After finding "Transcript of the audio" in the material below, output its line and every line after it through the last, exactly, but not the pictures.

RECORD EXCERPTS:
--- START ---
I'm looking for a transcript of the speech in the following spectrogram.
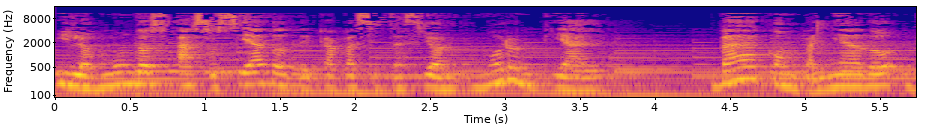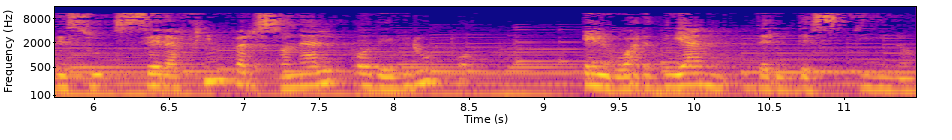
y los mundos asociados de capacitación morontial, va acompañado de su serafín personal o de grupo, el guardián del destino.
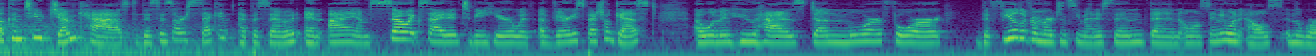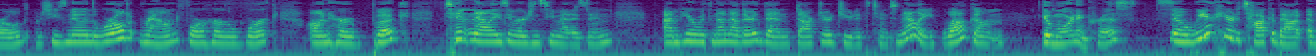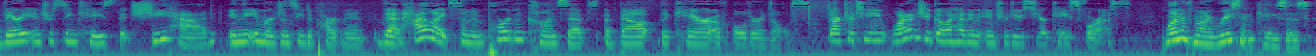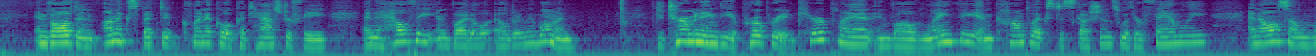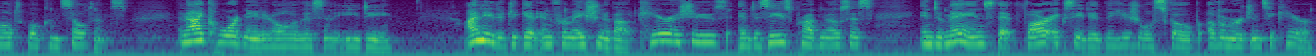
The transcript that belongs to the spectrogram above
welcome to Gemcast. This is our second episode, and I am so excited to be here with a very special guest, a woman who has done more for the field of emergency medicine than almost anyone else in the world. She's known the world round for her work on her book, Tintinalli's Emergency Medicine. I'm here with none other than Dr. Judith Tintinelli. Welcome. Good morning, Chris. So, we're here to talk about a very interesting case that she had in the emergency department that highlights some important concepts about the care of older adults. Dr. T, why don't you go ahead and introduce your case for us? One of my recent cases involved an unexpected clinical catastrophe in a healthy and vital elderly woman. Determining the appropriate care plan involved lengthy and complex discussions with her family and also multiple consultants and I coordinated all of this in the ED. I needed to get information about care issues and disease prognosis in domains that far exceeded the usual scope of emergency care.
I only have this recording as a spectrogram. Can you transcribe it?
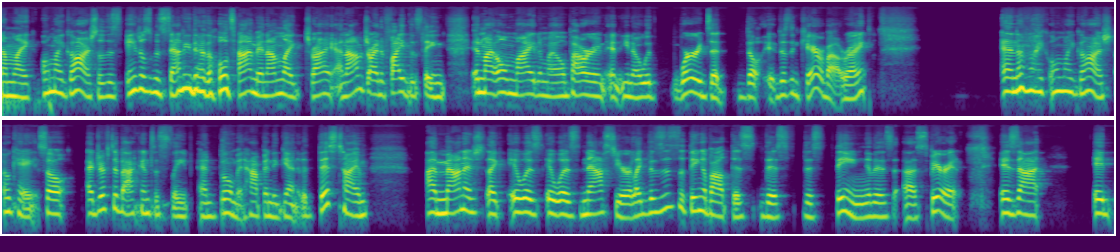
I'm like, oh my gosh. So this angel's been standing there the whole time. And I'm like trying, and I'm trying to fight this thing in my own might and my own power and, and you know, with words that don't, it doesn't care about. Right. And I'm like, oh my gosh. Okay. So I drifted back into sleep and boom, it happened again. But this time I managed like it was it was nastier. Like this is the thing about this this this thing, this uh spirit is that it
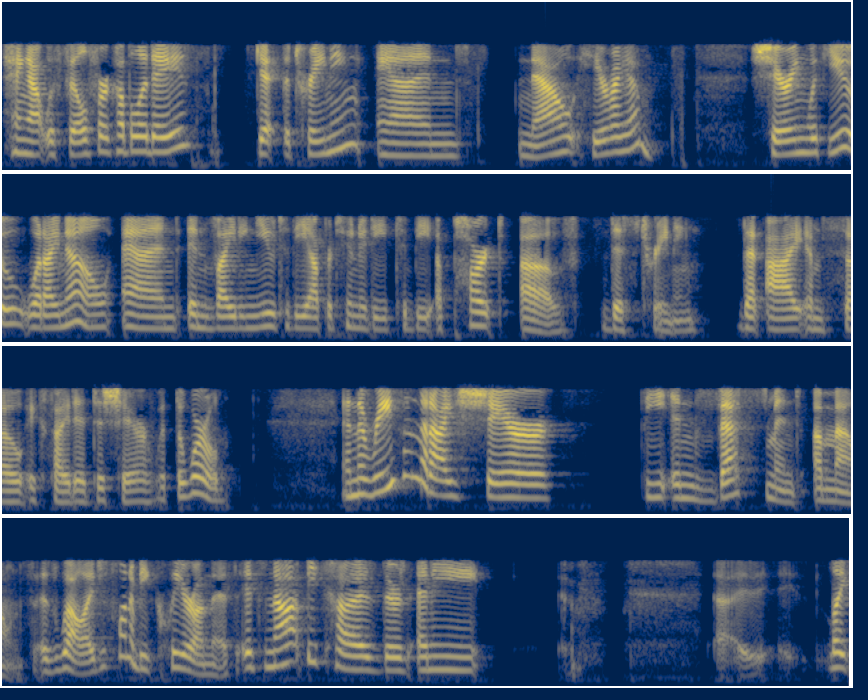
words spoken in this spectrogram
hang out with Phil for a couple of days, get the training, and now here I am sharing with you what I know and inviting you to the opportunity to be a part of this training that I am so excited to share with the world. And the reason that I share the investment amounts as well. I just want to be clear on this. It's not because there's any uh, like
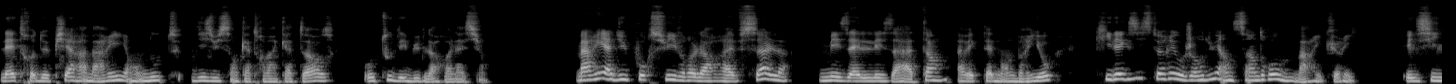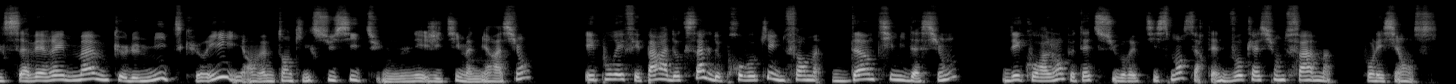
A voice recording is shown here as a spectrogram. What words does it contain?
Lettre de Pierre à Marie en août 1894, au tout début de leur relation. Marie a dû poursuivre leurs rêves seule, mais elle les a atteints avec tellement de brio qu'il existerait aujourd'hui un syndrome Marie Curie, Et s'il s'avérait même que le mythe Curie, en même temps qu'il suscite une légitime admiration, ait pour effet paradoxal de provoquer une forme d'intimidation, décourageant peut-être subrepticement certaines vocations de femmes pour les sciences.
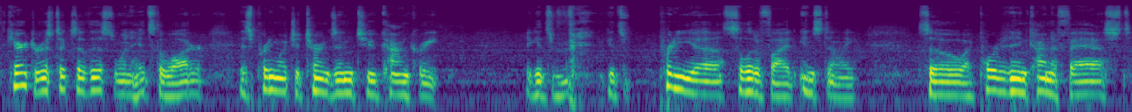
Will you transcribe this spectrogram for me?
the characteristics of this when it hits the water is pretty much it turns into concrete. It gets it gets pretty uh, solidified instantly. So I poured it in kind of fast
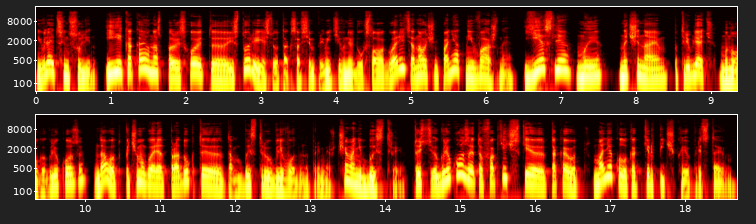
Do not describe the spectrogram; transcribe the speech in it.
является инсулин. И какая у нас происходит э, история, если вот так совсем примитивно в двух словах говорить, она очень понятная и важная. Если мы начинаем потреблять много глюкозы. Да, вот почему говорят продукты, там, быстрые углеводы, например. Чем они быстрые? То есть глюкоза – это фактически такая вот молекула, как кирпичик ее представим.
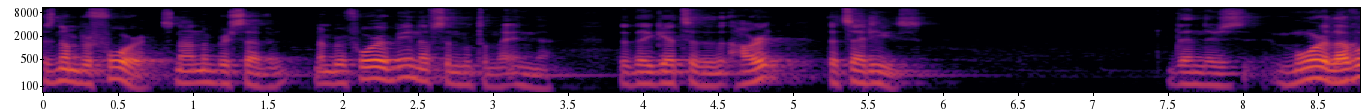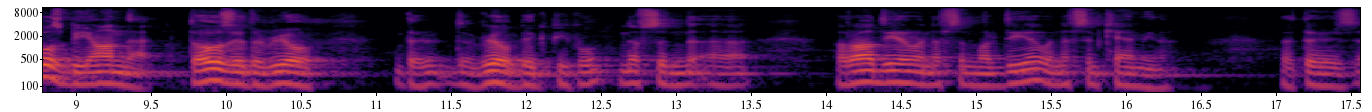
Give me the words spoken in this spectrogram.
is number four. It's not number seven. Number four would be nafs al that they get to the heart that's at ease. Then there's more levels beyond that. Those are the real the, the real big people. Nafs al uh, radiya and nafs al-mardiya and nafs al-kamila. That there's,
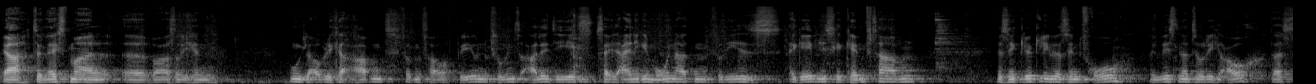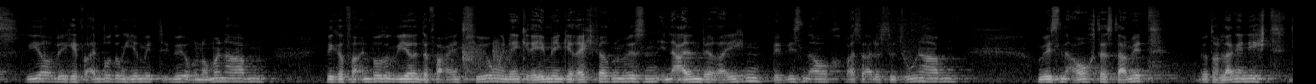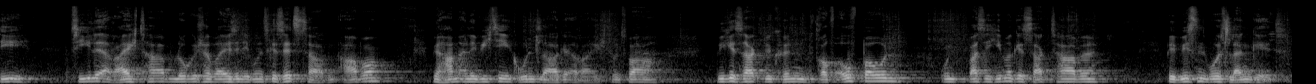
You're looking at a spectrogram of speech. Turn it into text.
Ja, zunächst mal äh, war es natürlich ein unglaublicher Abend für den VfB und für uns alle, die jetzt seit einigen Monaten für dieses Ergebnis gekämpft haben. Wir sind glücklich, wir sind froh. Wir wissen natürlich auch, dass wir, welche Verantwortung hiermit wir übernommen haben, welche Verantwortung wir in der Vereinsführung, in den Gremien gerecht werden müssen, in allen Bereichen. Wir wissen auch, was wir alles zu tun haben. Wir wissen auch, dass damit wir doch lange nicht die Ziele erreicht haben, logischerweise, die wir uns gesetzt haben. Aber wir haben eine wichtige Grundlage erreicht. Und zwar, wie gesagt, wir können darauf aufbauen. Und was ich immer gesagt habe, wir wissen, wo es lang geht.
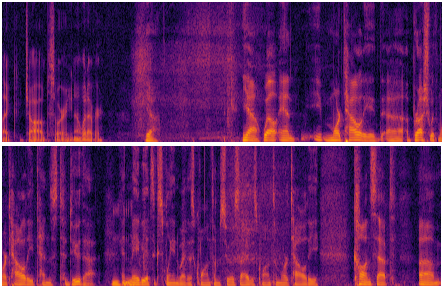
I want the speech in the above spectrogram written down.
like jobs or you know whatever Yeah. Yeah, well, and mortality, uh, a brush with mortality tends to do that. And maybe it's explained by this quantum suicide, this quantum mortality concept. Um,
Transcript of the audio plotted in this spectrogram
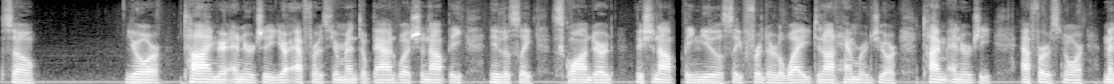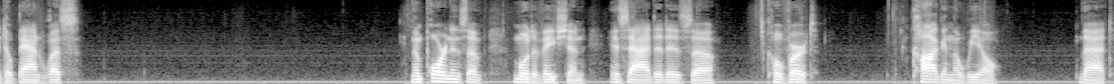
So, your time, your energy, your efforts, your mental bandwidth should not be needlessly squandered. They should not be needlessly frittered away. Do not hemorrhage your time, energy, efforts, nor mental bandwidth. The importance of motivation is that it is a covert cog in the wheel that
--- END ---
REPLY TO THE EXERCISE:
Transcript of the audio plotted in this spectrogram
So, your time, your energy, your efforts, your mental bandwidth should not be needlessly squandered. They should not be needlessly frittered away. Do not hemorrhage your time, energy, efforts, nor mental bandwidth. The importance of motivation is that it is a covert cog in the wheel that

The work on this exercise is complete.